A Fond Farewell to Sencha

A Not-So-Brief-History

It was about 7 years ago when I was first introduced to Ext JS. My introduction wasn’t anything overly fancy; it was just an Ext JS grid (version 2!) plopped down on a random webpage. However, from the moment I saw the code for the first time, and how easy it was to configure an awesome and totally Web 2.0-looking grid that could easily interact with the data coming from my ColdFusion (yikes!) application server, I was hooked.

I distinctly remember spending the first solid week of a brand new job racing through my orientation tasks for the day just so I could have some extra time to explore the documentation and experiment with the examples, and then staying up late at home to explore even further. As time went on, I advocated further usage of Ext JS for the company’s apps, wrote some (interesting…) ColdFusion custom tags that wrapped a bunch of Ext JS functionality, and even created a training session with a co-worker (who also went on to work at Sencha!) to describe how awesome and useful the Element APIs could be.

Work kept going, and I focused mostly on server-side development, completely missing out on Ext JS 3, 4 More >

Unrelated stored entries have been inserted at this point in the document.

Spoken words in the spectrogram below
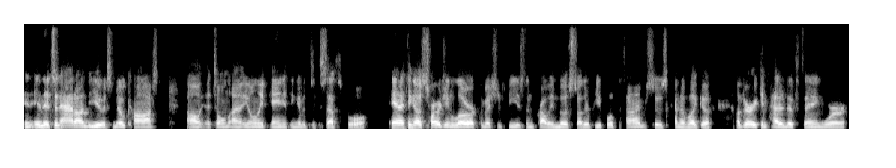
And, and it's an add-on to you. It's no cost. Uh, it's only you only pay anything if it's successful. And I think I was charging lower commission fees than probably most other people at the time. So it was kind of like a, a very competitive thing where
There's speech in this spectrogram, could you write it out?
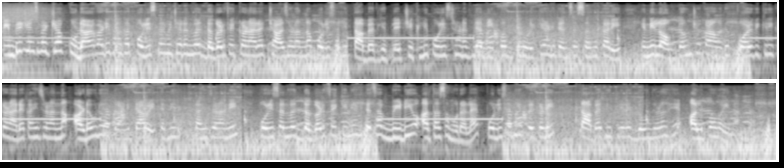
पिंपरी चिंचवडच्या कुडाळवाडी भागात पोलीस कर्मचाऱ्यांवर दगडफेक करणाऱ्या चार जणांना पोलिसांनी ताब्यात घेतले. चिखली पोलीस ठाण्यातल्या दीपक धोडके आणि त्यांचे सहकारी यांनी लॉकडाऊनच्या काळामध्ये फळ विक्री करणाऱ्या काही जणांना अडवलं होतं आणि त्यावेळी त्यांनी काही जणांनी पोलिसांवर दगडफेक केली आणि त्याचा व्हिडिओ आता समोर आलाय. पोलिसांनी या प्रकरणी ताब्यात घेतलेले दोन जण हे अल्पवयीन आहेत.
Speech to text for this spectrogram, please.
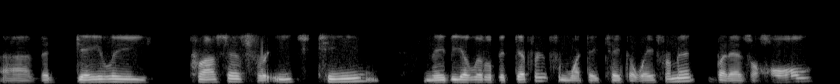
uh, the daily process for each team may be a little bit different from what they take away from it but as a whole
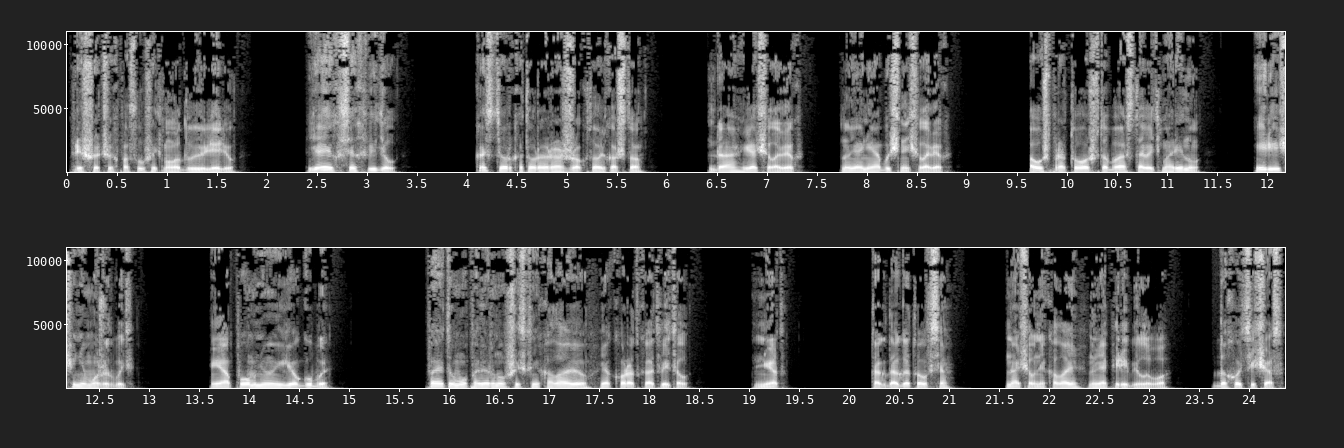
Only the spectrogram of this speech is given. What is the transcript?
пришедших послушать молодую Лелю. Я их всех видел. Костер, который разжег только что. Да, я человек, но я не обычный человек. А уж про то, чтобы оставить Марину, и речи не может быть. Я помню ее губы. Поэтому, повернувшись к Николаю, я коротко ответил. «Нет». «Тогда готовься», — начал Николай, но я перебил его. «Да хоть сейчас».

Ext JS CriteriaBuilder

A few weeks ago, I had a scenario come up where I wanted to be able to filter an Ext.data.Store based on a set of criteria, part of which depended upon a value in one of my model’s associations. While this is easy enough to do via filterBy(), it can become a bit unwieldy to use, especially if you want/need the criteria to be dynamically constructed.

As I was thinking about how to best deal with this, I remembered my experiences of using ColdBox’s CriteriaBuilder, which is based on Hibernate’s API of the same name. Using CriteriaBuilder, you can–among myriad other things–produce complex queries and, because it is all DSL-based, criteria can be added in as dynamic a way as you’d like.

This inspired me to experiment with building a CriteriaBuilder for Ext JS.


CriteriaBuilder allows you to build complex, dynamic queries that can query any data within an Ext.data.Store, including association data. Since I was bored, I created two approaches for interfacing with CriteriaBuilder.

In the first approach, you can use a SQL-like syntax to craft your query. For example:

var cb = new CriteriaBuilder.Builder({
    store: mystore
var sql = 'join user u where u.lastName like "McD%" order by orderNumber ASC';
// run More >